Edington joined the South African Philosophical Society in 1897. In 1902 he became a foundation member of the South African Association for the Advancement of Science, serving on its council during 1903/4 and 1904/5. His membership of both organisations ended in 1905. In 1904 he served on the council of the Eastern Province (Grahamstown) Branch of the British Medical Association.

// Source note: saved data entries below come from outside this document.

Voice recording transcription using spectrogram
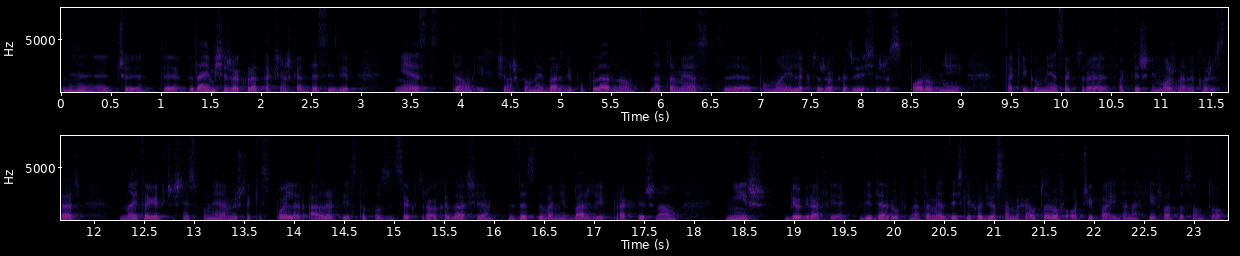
e, czy ty. Wydaje mi się, że akurat ta książka Decisive nie jest tą ich książką najbardziej popularną, natomiast e, po mojej lekturze okazuje się, że sporo w niej takiego mięsa, które faktycznie można wykorzystać. No i tak jak wcześniej wspomniałem, już taki spoiler alert, jest to pozycja, która okazała się zdecydowanie bardziej praktyczną niż biografie liderów. Natomiast jeśli chodzi o samych autorów, o Chipa i Dana Hiffa, to są to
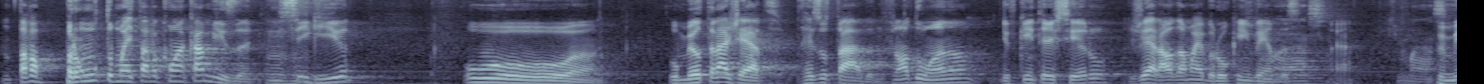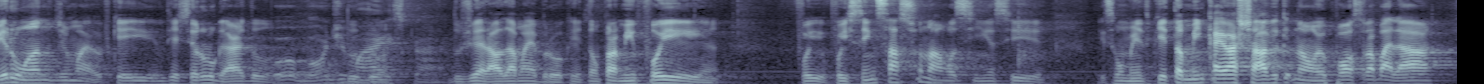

Edington travelled extensively throughout South Africa on field work. He continued his work under trying conditions during the Anglo-Boer War (1899-1902), but in August 1901 left the Institute on sick leave for six months. In July 1902 he was sent to investigate an outbreak of trypanosomiasis among domestic animals in Mauritius, and later visited Zanzibar for the same purpose. He resigned his post in 1905 and returned to Scotland for further study, obtaining the Diploma in Tropical Medicine and Hygiene and the Diploma in Public Health in 1906. Upon his return to South Africa he opened a practice in Lydenburg, Transvaal. In 1909 he moved to Johannesburg, and in 1912 to Howick, Natal. During World War I (1914-1918) he served in the East Africa Campaign as a lieutenant-colonel in the South African Medical Corps, returning at the end of 1917 to become superintendent of Grey's Hospital in Pietermaritzburg. In 1919 he published "Some remarks on Spanish Influenza - its nature and aetiology" in The Lancet. He retired in 1922 and settled in Greytown, Natal, where he opened a practice and served as medical officer of health. The next year he wrote to Prof. J.J.R. Macleod in Toronto, Canada, in whose laboratory insulin had been discovered in November 1921, to enquire how he could obtain some of the drug for his diabetic patients.